"The former, without a doubt! Every read is so inspiring and eye-opening that you can't wait to try out the various suggested pairings. And in the process you unknowingly discover a couple of new ones as well."

Anahita N Dhondy, Chef-Manager at SodaBottleOpenerWala: Like Water For Chocolate by Laura Esquivel

Although this isn’t a traditional cookbook, in that it is more a story told through food, than an actual cookbook, Anahita believes this is the book that changed her perspective on food, put her at ease and convinced her to even take a stab at write a book of her own someday.

Like Water for Chocolate is unique in the way it combines narratives and recipes. “Its recipes that have life and soul,” says Anahita. The book, which is a novel set in Mexico, has a recipe at the end of each chapter, that is of significant within the story. “It gives recipes more meaning, knowing that someone somewhere is eating it,” says Anahita. “When I share a recipe, Akhuri with buttered toast, for example, I always send a note with a backstory along.”

Although she hasn’t cooked from the book yet, Chef Anahita hopes to try the Christmas rolls, and the Quail with Rose Petal sauce sometime soon.

Run to the kitchen for a marathon cooking session or curl up in bed and read all night?
“Definitely the latter.”

Kelvin Cheung, Owner of Bastian and One Street Over: Momofuku by David Chang and Peter Meehan

Chef Kelvin’s favourite cookbook, Momofuku by the legendary chef, David Chang, is the book that chronicles the birth of his wildly popular New York restaurant, Momofuku. He calls it a must-have for anyone interested in the fun, playful, yet formidable style that Chang has developed with his multiple restaurants. 

“Chef David Chang had an incredible story to tell and I loved every minute reading his journey of building the Momofuku empire. You find the same storytelling in his Milk Bar cookbook as well; it’s his voice behind every line in the book, written in his words (hello, profanity!) instead of being filtered for the masses,” says Chef Kelvin. 

The recipe for Momofuku Ramen, which may be intimidating to most home cooks, is Chef Kelvin’s favourite from the book. 

Run to the kitchen for a marathon cooking session or curl up in bed and read all night?              
“This one calls for a marathon cooking session.”

Megha Kohli, Head Chef at Lavaash by Saby: White Heat by Marco Pierre White

White Heat by Marco Pierre White, a book that chronicles life in his kitchen, with black and white photographs by Bob Carlos Clarke, sheds light on what life in an international commercial kitchen is really like. 

“Unlike the typical photograph that depicts a white-aproned chef serenely plating flowers on his dish, this book captures what it’s really like to be a chef – the sweat, the pressure and the joy. As a result the photos are raw, gritty and candid.” Megha also loves the recipes in the book, and warns us not to be intimidated. “It may sound complicated, but the recipes take a simple approach. That's what cooking is about – getting the basics right, and then combining methods. In that way, this book is really quite symbolic of what it means to be a chef.” Her favourite recipe from the book is Turbot with Baby Leeks, a Ravioli of Scallops, Charcoute of Celery with a Grain Mustard Sauce.
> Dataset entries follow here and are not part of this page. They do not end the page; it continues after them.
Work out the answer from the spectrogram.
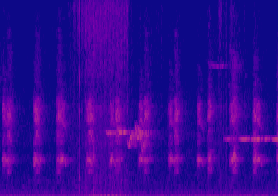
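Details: Warning call of a mother myna sensing danger nearby: repeated grating, clattering notes roughly twice a second, a short dense flurry near the middle, and thin high whistles of other birds overhead.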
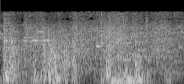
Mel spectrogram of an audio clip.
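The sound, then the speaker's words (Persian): Glass in a jewelry shop door being smashed: a loud, harsh crash of shattering glass, followed by continuous crunching and tinkling debris that stays dense and loud through the whole short burst. “داوود میزنه شیشه در جواهر فروشی رو میشکنه”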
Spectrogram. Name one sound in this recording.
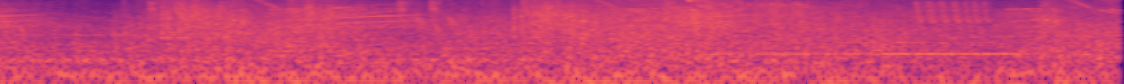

Run to the kitchen for a marathon cooking session or curl up in bed and read all night?
“Makes me want to be in a really busy kitchen and cook!”